◆ PROBLEM:
When the line containing "I have the spectrogram, now" appears in the data below, begin copying there and stop only after the line containing "Transcription of the".

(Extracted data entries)
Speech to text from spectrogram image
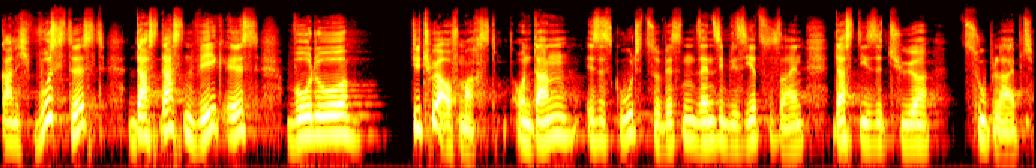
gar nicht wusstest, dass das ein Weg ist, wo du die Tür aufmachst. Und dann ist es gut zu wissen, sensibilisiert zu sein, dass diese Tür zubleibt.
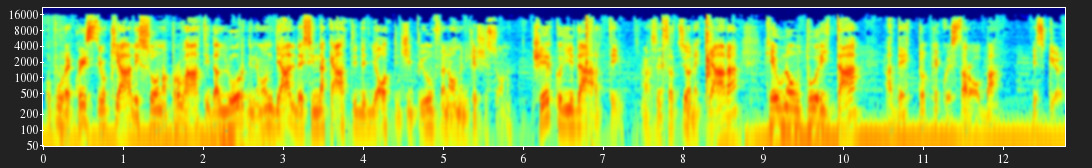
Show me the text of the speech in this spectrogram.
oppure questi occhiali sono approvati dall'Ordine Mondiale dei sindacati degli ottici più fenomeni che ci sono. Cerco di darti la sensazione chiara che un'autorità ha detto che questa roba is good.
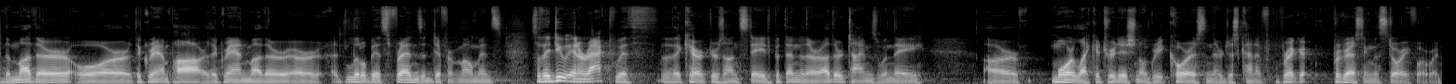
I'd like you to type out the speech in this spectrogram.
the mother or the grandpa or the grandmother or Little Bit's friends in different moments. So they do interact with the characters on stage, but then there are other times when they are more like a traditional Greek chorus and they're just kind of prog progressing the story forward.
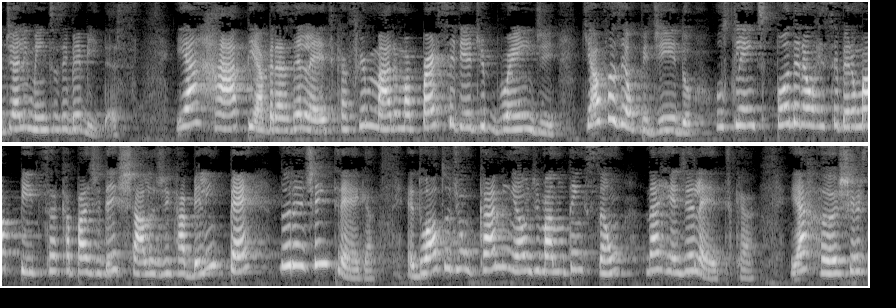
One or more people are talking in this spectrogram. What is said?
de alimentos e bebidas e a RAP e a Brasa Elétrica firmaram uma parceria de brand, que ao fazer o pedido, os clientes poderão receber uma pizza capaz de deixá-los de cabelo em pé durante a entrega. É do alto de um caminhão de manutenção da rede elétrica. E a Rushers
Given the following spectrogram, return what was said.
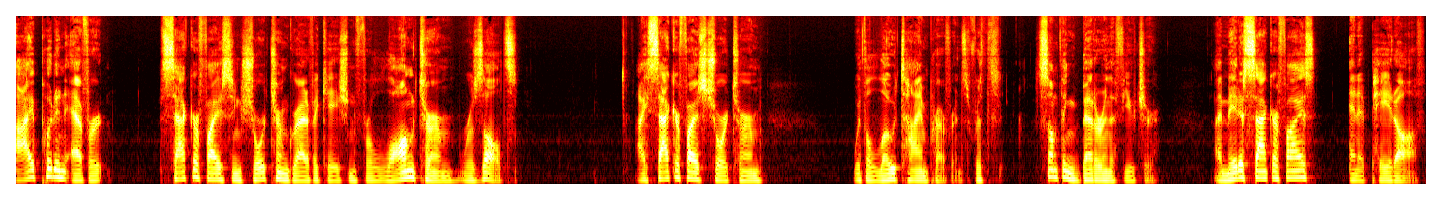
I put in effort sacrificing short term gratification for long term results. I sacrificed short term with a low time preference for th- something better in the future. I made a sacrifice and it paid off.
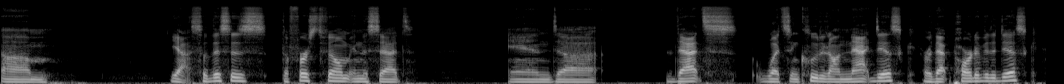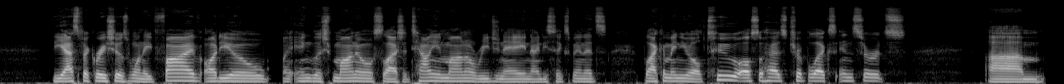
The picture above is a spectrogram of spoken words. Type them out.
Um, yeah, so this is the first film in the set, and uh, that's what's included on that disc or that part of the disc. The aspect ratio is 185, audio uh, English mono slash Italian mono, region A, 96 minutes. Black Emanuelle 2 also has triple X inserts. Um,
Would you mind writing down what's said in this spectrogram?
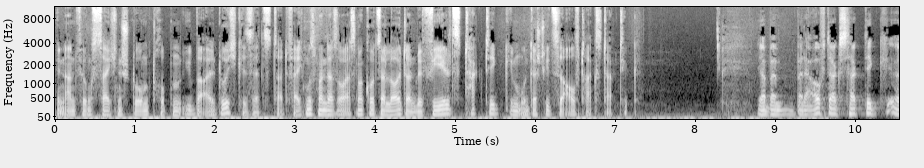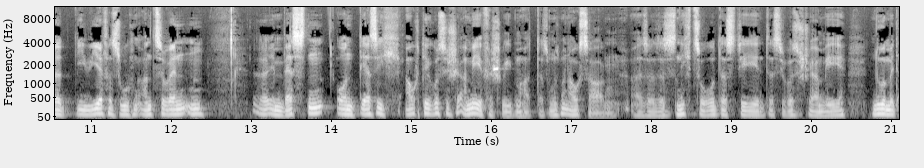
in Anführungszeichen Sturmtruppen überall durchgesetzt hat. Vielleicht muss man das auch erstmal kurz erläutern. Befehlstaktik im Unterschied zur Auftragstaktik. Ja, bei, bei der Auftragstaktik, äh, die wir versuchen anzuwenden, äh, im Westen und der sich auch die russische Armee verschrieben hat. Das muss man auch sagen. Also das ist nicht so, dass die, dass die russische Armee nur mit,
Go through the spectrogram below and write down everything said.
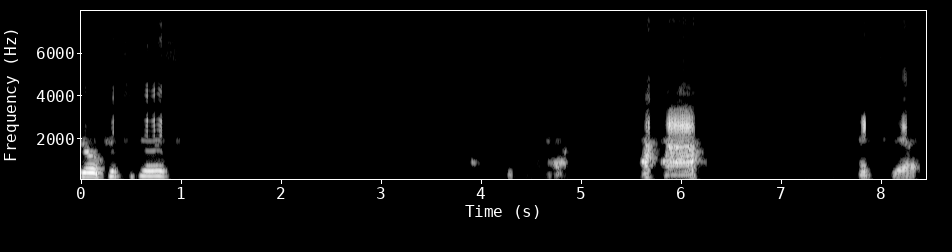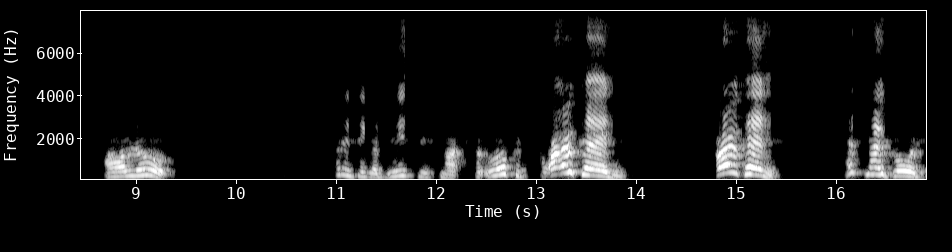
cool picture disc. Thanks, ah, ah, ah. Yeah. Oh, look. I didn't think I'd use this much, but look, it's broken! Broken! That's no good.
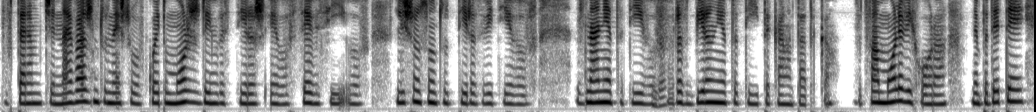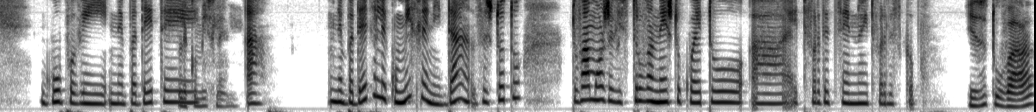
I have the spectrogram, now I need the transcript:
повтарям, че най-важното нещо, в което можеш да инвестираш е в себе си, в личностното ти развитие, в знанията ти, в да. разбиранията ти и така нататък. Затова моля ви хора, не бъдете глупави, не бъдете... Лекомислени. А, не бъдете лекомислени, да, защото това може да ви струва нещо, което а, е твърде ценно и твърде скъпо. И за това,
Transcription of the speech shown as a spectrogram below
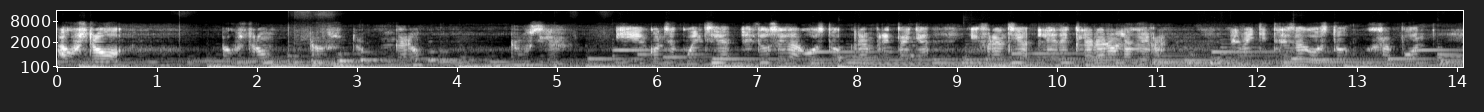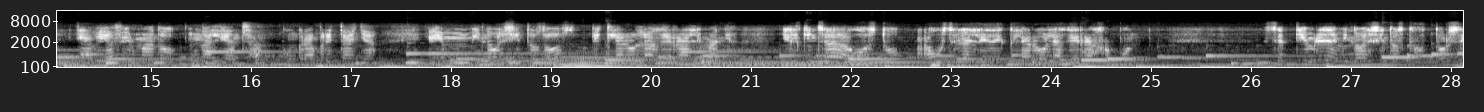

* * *

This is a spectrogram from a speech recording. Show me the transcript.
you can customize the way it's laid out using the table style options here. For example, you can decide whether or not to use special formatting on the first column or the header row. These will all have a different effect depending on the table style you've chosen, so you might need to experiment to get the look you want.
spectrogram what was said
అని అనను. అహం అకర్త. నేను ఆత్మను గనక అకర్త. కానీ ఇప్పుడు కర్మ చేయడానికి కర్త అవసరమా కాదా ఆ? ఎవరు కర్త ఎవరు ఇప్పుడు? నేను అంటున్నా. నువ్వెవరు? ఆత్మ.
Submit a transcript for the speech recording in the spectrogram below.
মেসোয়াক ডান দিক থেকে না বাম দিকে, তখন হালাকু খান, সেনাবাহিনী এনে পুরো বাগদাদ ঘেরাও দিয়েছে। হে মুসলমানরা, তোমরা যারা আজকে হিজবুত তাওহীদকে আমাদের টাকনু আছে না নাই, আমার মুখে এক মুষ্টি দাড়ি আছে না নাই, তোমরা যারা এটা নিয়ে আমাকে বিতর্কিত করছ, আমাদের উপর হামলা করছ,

◆ TASK OUTPUT:
I have the spectrogram, now I need the transcript:
повтарям, че най-важното нещо, в което можеш да инвестираш е в себе си, в личностното ти развитие, в знанията ти, в да. разбиранията ти и така нататък. Затова моля ви хора, не бъдете глупави, не бъдете... Лекомислени. А, не бъдете лекомислени, да, защото това може да ви струва нещо, което а, е твърде ценно и твърде скъпо. И за това,
Transcription of the speech shown as a spectrogram below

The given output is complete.